Though I, like plenty of us out West, cheered as the Denver Pioneers won the Division I title a few years back, I didn’t fall prey to the narrative that DU winning the national championship was a win for “West Coast” lacrosse. Drawing a boundary at the Mississippi River doesn’t exactly inspire a ton of love for the “West” amongst those actually on the Pacific coastline. Denver is as far from my house as Dallas is from Pennsylvania. If Penn State wins the title this coming weekend, I wouldn’t be expecting a lot of people touting what this means for Texas lacrosse.
Thus, here comes the final part of the West Coast lacrosse experience: the pilgrimage. Like so many lacrosse geeks before me, I’ll be traveling across the country to take in the best lacrosse has to offer.
With dreams of Pac-12 men’s lacrosse swirling in my head (I see you, Utah), I’ll be flying 2,860 miles for the sort of experience that remained so elusive for the first eleven years of my lacrosse experience: the best lacrosse has to offer. No more ESPN+, no more MCLA (I still love you, MCLA), but the real deal.
As much as I want to see the PLL, which is coming out West, succeed, NCAA Championship Weekend remains the tippy-top of the lacrosse world. The point of this blog is to give the outsider’s perspective on the event. For the West Coast people, I’ll be reporting back on the experience, so that you can decide for yourself if you want to go check it out. For the East Coasters, for whom Division I lacrosse is a given, perhaps I can provide a fresh perspective on things, as somebody for whom this experience is a dream years in the making. Either way, I can promise a lot of talk about high-quality lacrosse and high-quality cheesesteaks.
See, I never needed to watch lacrosse to fall in love with it. All you need is a stick and a ball to fall in love with this sport. It’s a beautiful game. This is going to be a beautiful weekend.
To all the West coast laxers out there, I’m so glad you found the game too. Maybe it was easier for you, and I hope it gets easier for every new batch of kids.

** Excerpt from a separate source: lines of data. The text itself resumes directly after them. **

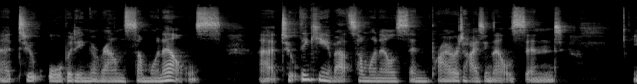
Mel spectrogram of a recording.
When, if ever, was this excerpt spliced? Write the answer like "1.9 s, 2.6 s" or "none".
3.0 s, 4.9 s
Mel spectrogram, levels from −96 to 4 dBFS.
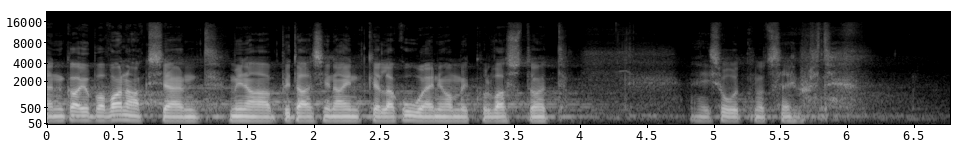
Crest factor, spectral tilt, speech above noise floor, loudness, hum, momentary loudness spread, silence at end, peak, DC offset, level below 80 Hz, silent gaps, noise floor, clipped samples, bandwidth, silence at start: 18 dB; -6.5 dB/octave; 35 dB; -25 LUFS; none; 17 LU; 0.7 s; -8 dBFS; under 0.1%; -78 dBFS; none; -60 dBFS; under 0.1%; 12 kHz; 0 s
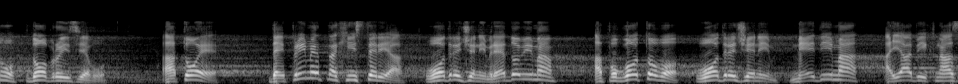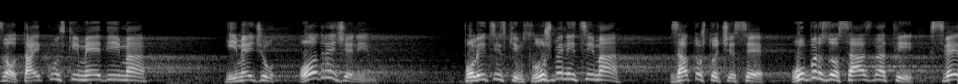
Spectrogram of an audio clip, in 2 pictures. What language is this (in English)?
Serbian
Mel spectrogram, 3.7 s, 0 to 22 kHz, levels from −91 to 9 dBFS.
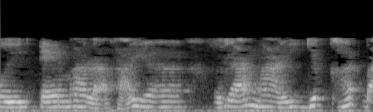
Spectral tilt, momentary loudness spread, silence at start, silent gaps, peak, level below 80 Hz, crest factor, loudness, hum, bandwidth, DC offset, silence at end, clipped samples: -6.5 dB/octave; 8 LU; 0 s; none; -4 dBFS; -34 dBFS; 16 dB; -21 LUFS; none; 5.4 kHz; under 0.1%; 0 s; under 0.1%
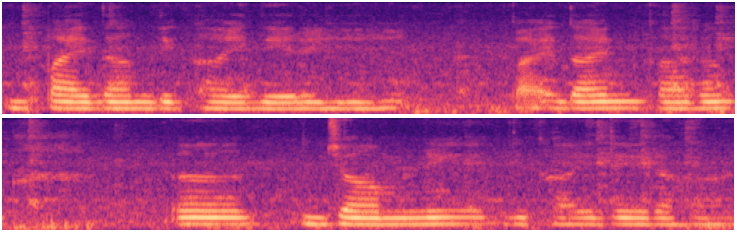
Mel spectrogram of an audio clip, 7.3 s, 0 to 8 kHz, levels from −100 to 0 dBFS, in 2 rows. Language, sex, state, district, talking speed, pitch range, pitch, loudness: Hindi, female, Haryana, Charkhi Dadri, 115 wpm, 165-175 Hz, 170 Hz, -16 LUFS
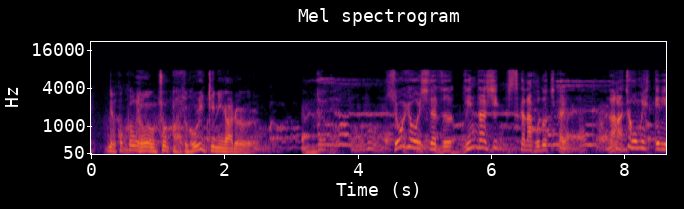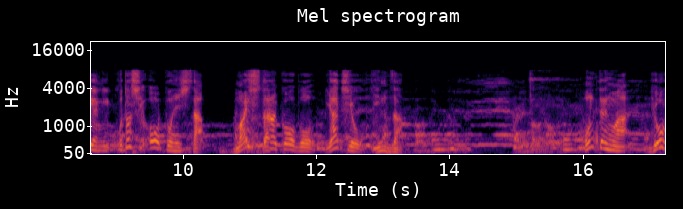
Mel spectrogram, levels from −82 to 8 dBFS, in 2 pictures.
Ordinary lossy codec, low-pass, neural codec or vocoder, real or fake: none; none; codec, 16 kHz, 2 kbps, FreqCodec, larger model; fake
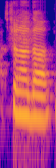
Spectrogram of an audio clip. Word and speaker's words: chana dal: Yeah, chana dal. – Yeah. Oh, my word. And so sometimes we'll just, we won't even make the fried bread, like if it's really hot, but we'll make this chana dal, and it has all these amazing Indian seasonings.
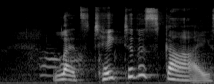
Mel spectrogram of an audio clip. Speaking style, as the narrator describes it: Sky exclaimed

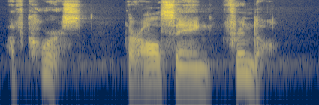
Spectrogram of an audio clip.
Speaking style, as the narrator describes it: She was puzzled for a second, but then she said softly

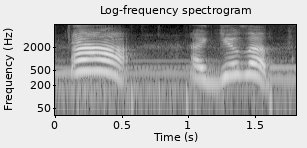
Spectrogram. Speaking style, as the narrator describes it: called out the pig as Keshub spanked its behind

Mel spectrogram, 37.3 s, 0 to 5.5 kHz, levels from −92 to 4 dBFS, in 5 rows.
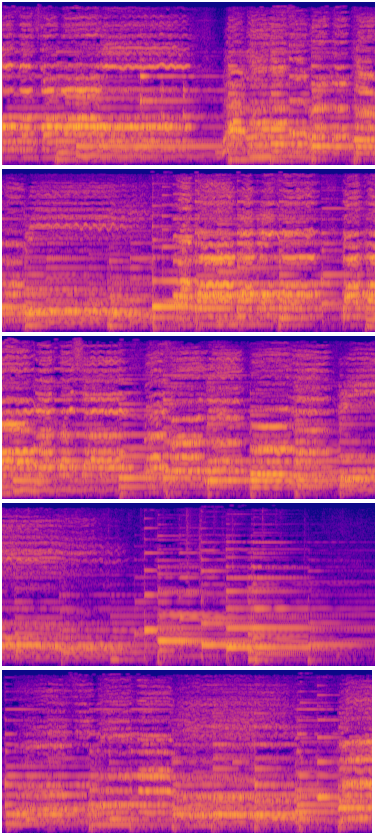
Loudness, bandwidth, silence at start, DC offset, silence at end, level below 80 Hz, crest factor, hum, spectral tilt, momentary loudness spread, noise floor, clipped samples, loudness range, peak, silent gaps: -21 LUFS; 5.4 kHz; 0 s; under 0.1%; 0 s; -56 dBFS; 18 dB; none; -7.5 dB/octave; 12 LU; -43 dBFS; under 0.1%; 9 LU; -4 dBFS; none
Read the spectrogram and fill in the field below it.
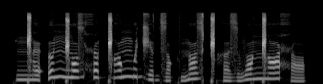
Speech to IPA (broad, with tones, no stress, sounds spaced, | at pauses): ŋ͡ǁ ɛ˩ ʔ ə˦˥ ŋ͡ǁ ɔ˦˥ z ħ ʊ˦˥ ɡ͡ǁ ɑ˦˥ ŋʷ ə˦˥ d͡ʒ ə˩ d͡z ɒ˩ k n ɒ˦˥ z ǁʰ ɜ˩ z v ɒ˦˥ ŋ͡ǁ ɑ˦˥ ħ ɒ˩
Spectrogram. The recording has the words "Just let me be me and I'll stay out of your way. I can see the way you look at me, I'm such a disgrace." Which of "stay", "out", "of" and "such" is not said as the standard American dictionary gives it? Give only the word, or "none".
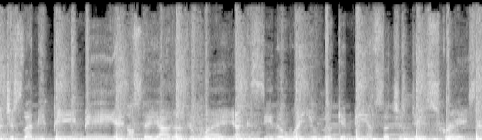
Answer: none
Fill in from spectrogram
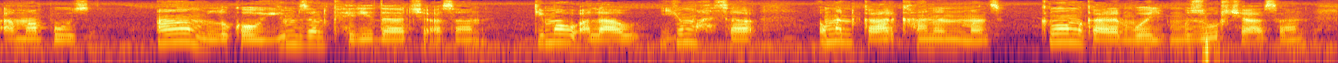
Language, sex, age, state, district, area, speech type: Kashmiri, male, 45-60, Jammu and Kashmir, Srinagar, urban, spontaneous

Someday, we’re gonna host this thing. Let’s all meet up and revel in the glory days of parking lot practices after losing our field time to ultimate frisbee (just my school?). That’s the fun of lacrosse, though: you get to grow the game. Someone taught it to me. That someone left the United States to teach it in Colombia not long after.
I’m coaching high schoolers in Oregon now, but maybe those kids will explore the world to keep growing it. Lacrosse is a sport of missionaries, all of us taking our love for this game to the corners of the city, state, country, and world that haven’t experienced it yet to spread the great gospel of lax.
So, in the meantime, we need to make our pilgrimage to lacrosse’s gravitational center out East to catch the top level. We have a ways to go in our mission, but it’s come so far already. I can’t wait to watch my first live Division I game this weekend, and have it be Duke versus Virginia in an NCAA semifinal at the Championship Weekend
If you’re making the journey too, congrats! If not, enjoy the game on TV (I always have!) and just remember, our time is coming. West coast best coast, brothers and sisters. Keep Growing the Game, and it’ll be ours before you know it.